Let me flip through the magazine to find ways of developing a beach bod that will blow the girls away this summer. I suspect, though, the only way this might happen is if I strap a bomb belt around my wobbly white waist and detonate in their midst.
I might’ve left it a bit late, to be honest. Summer is in full swing in Durban while Cape Town is still trying to make up its mind. Anyway, it’s rutting season and looking anything better than your worst is best for all concerned.
Alan asks, via email, what to do about stiffness in his joints after heavy lifting. Alan, if you’re struggling to lift your joints, you’re either rolling them too big and too tight or you have the physique of Mr Burns.
I’ve thought of going to gym at different points in my life – most of them were pretty low points, admittedly – but I’ve never known what to wear so I didn’t go. Good thing, too. A gym T-shirt costs R900 and a pair of shorts R749. I can go to a backstreet plastic surgeon and get the fat sucked out of me for that price.
I thought I might learn something from an interview with cover boy Wayne Coetzee. And I did. He says the secret is to never miss a meal, never miss a workout. Excellent. I have 50% of it under control already.

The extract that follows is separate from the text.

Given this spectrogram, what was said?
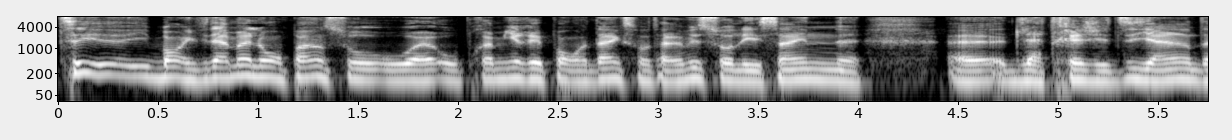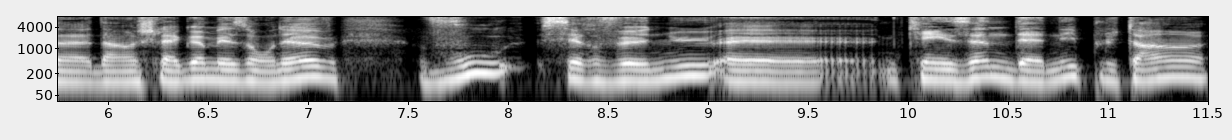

Another memorable quote is, “I always squeeze the muscle with every rep, whether it’s a superset or a max-rep set.” If I ever manage to find out what he’s talking about, I bet I can look like him in no time at all. I was married twice so I’m already familiar with the muscle-squeezing bit.

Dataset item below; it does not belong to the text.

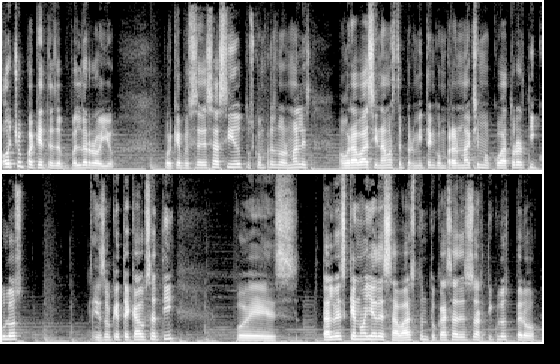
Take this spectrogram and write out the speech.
ocho paquetes de papel de rollo. Porque pues esas han sido tus compras normales. Ahora vas y nada más te permiten comprar máximo cuatro artículos. ¿Eso que te causa a ti? Pues tal vez que no haya desabasto en tu casa de esos artículos, pero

Oh, thank god. There’s a sultry, under-dressed wench on page 26. Just looking at her is cardio training on its own. Like Little Miss Muffet, she also likes her whey. And I bet she gets her whey whenever she demands it. Her ideal man, apart from having a body like Achilles (without the dodgy heel), is “good with cuddles and booty rubs”. I am the cuddle-meister and I used to rub my army booties until you could shave in their reflection. Call me, babe.
There is also advice on how to biohack your sex life. Biohack? Sex life? What are these things? It’s suggested that you perform “male deer exercises” and eat a Peruvian root that grows on the slopes of the Andes. I miss the good old days of just whipping off your broeks and getting to work without having to first go to South America or prance about the lounge snorting and pawing the ground.
If pain is your thing, there’s a feature on endurance where you can “learn to suffer”. Please. I’ve been married twice. I know about suffering.
“Upgrade your paltry four pack to a beach-ready six pack!” That reminds me. I have to get to the bottle store before it closes. See you at the beach.